Friday, November 14, 2008

My disgusting finger: a scrapbooking injury

A few months ago I was at Jen K's taking a class on cardmaking (which ruled, by the way). I needed to set a brad or something so I got out the pokey stick to, well, poke a hole through the paper. Should be simple, it's the most basic of tools, right? Of course, I was totally not thinking about what I was doing because I rarely ever seem to have the focus to pay attention to one thing at a time, and without thinking, used my index finger to support the back of the paper and jammed the paper piercer well into the end of my finger. It was one of those things you just stare at, unbelieving, it's so far in there. It seemed like I was pulling the thing out forever, like magicians scarves--there can't possibly be *that* much in there.

Okay but that's not the gross part. A few weeks later, it's healed shut, but there's this weird bump that seems to be getting bigger. This doesn't sit well with me. I have ocd and this new development offends my sensibilities for two reasons: anything that doesn't feel "right" must be gouged, and I am terrified of warts, never had one, but that doesn't stop me from being petrified that it might be one.

Sidestory: When I was 7 or 8, I started piano lessons as many children do. I had a really sweet piano teacher, always caring, patient, gave her students gum or sourballs after our lessons. There were two things that filled me with dread, that I desperately tried not to notice, my stare burning holes in the sheet music to avoid acknowledging existed. One was her toenails, longer than Cruella de Ville's talons, carefully filed, impeccably polished. The worst were the pinky toes with their inhuman, unnatural little nails, curled into tiny tubes that nearly touched the floor when she walked (which she did rarely.)

The other thing that freaked me out (which is also more pertinent to the gross finger story) was this gigantuan wart on her right hand pinky. A pink, perfectly round balloon attached by a small spot of skin on the first (from the end) joint of the finger. Was it filled with air? Water? It couldn't be blood, it was too pale. This growth prevented her little finger from getting within 3/4 of an inch of the rest of her hand, something that had to be a great hinderance when playing the piano. Every time she'd slide next to me on the piano bench to play a new song for me, I was frozen in slack-jawed fear that today would be the day the bubble would finally close that tiny gap of skin completely, certain that when she got up to return to her knitting chair, the perfect sphere of flesh would remain on the keyboard, teetering perfectly balanced for a moment before falling onto the front of my uniform skirt.
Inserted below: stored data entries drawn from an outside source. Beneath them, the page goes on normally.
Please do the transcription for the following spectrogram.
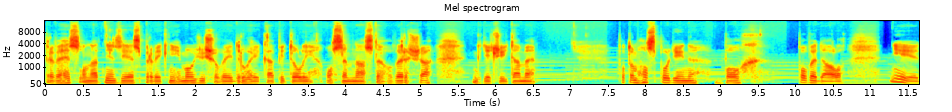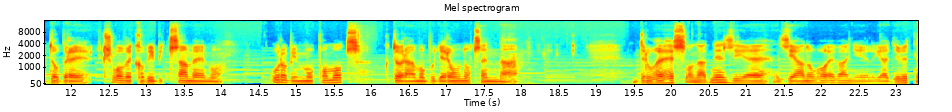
Prvé heslo na dnes je z prvej knihy Mojžišovej 2. kapitoly 18. verša, kde čítame Potom hospodin, Boh, povedal, nie je dobré človekovi byť samému. Urobím mu pomoc, ktorá mu bude rovnocenná. Druhé heslo na dnes je z Jánovho Evanielia 19.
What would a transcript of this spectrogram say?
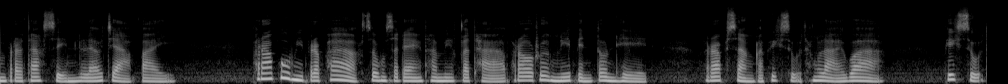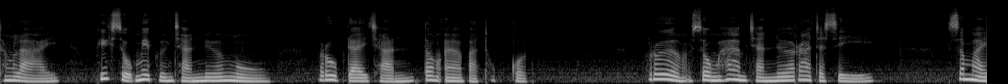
ำประทักษิณแล้วจากไป พระผู้มีพระภาคทรงแสดงธรรมีกถาเพราะเรื่องนี้เป็นต้นเหตุ รับสั่งกับภิกษุทั้งหลายว่า ภิกษุทั้งหลาย ภิกษุไม่พึงฉันเนื้องู รูปใดฉันต้องอาบัตทุกกฎ เรื่องทรงห้ามฉันเนื้อราชสี สมัย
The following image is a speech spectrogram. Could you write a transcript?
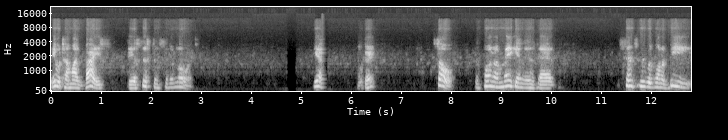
They were talking about vice, the assistants to the Lord. Yeah, okay. So the point I'm making is that since we were going to be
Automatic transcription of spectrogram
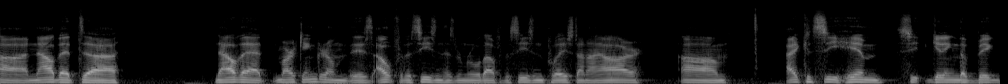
uh, now that uh, now that Mark Ingram is out for the season, has been ruled out for the season, placed on IR. Um, I could see him getting the big.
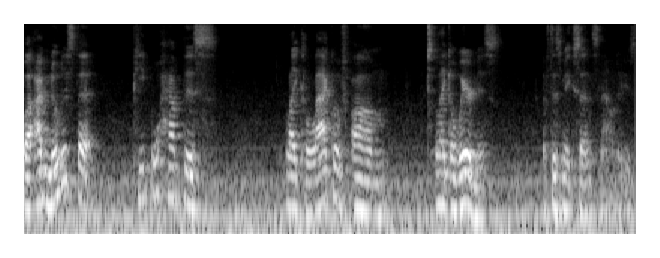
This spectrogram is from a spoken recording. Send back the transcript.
but I've noticed that people have this like lack of um like awareness, if this makes sense nowadays.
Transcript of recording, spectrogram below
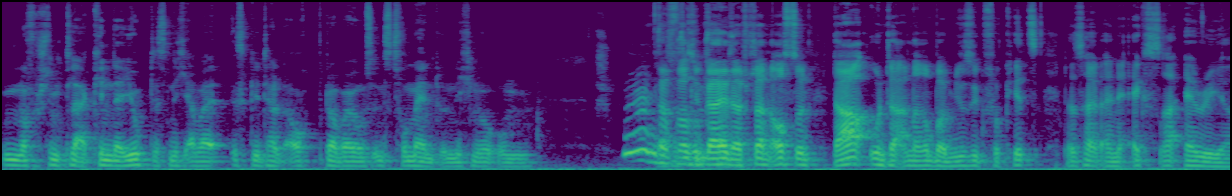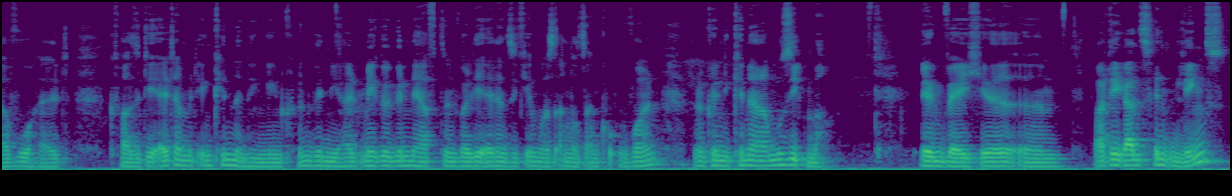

So, anyway, fearing this is my karmic punishment for being unable to think of her without thinking of this fleshy superball, I find an edge and get to gouging. I'm surprised when it gives without a fight and...ugh...a hard, white sphere falls out of the wound, leaving a clean empty crater. Gross! Once I'm done being amazed (and deciding that, no, I won't save the sphere as sideshow style souvenier) I slap a band-aid on it and forget it.

Lo and behold, the bump forms again. I can't help messing with it. I'm completely petrified that it will be somehow contageous and I will end up with bumps everywhere it touches, so for the weeks since it has reappeared, I've had to wash anything it accidentally comes in contact with. You can likely imagine what a pain in the ass this is. So, last night, I'd had it with this thing, and again, it gives with surprising ease, guessed it...another hard marble falls out of it, leaving, again, a clean, bloodless cavern.

What the hell is this thing? Scott suggested that I am gestating spider eggs in there, but I have my doubts. How does one go about figuring out why this is happening without spending $50 at urgent care? I don't think it would be much help to google "Puncture wound healed with hard rubber ball inside. What does it mean?"

It is a mystery.

Just be thankful I decided not to post photos.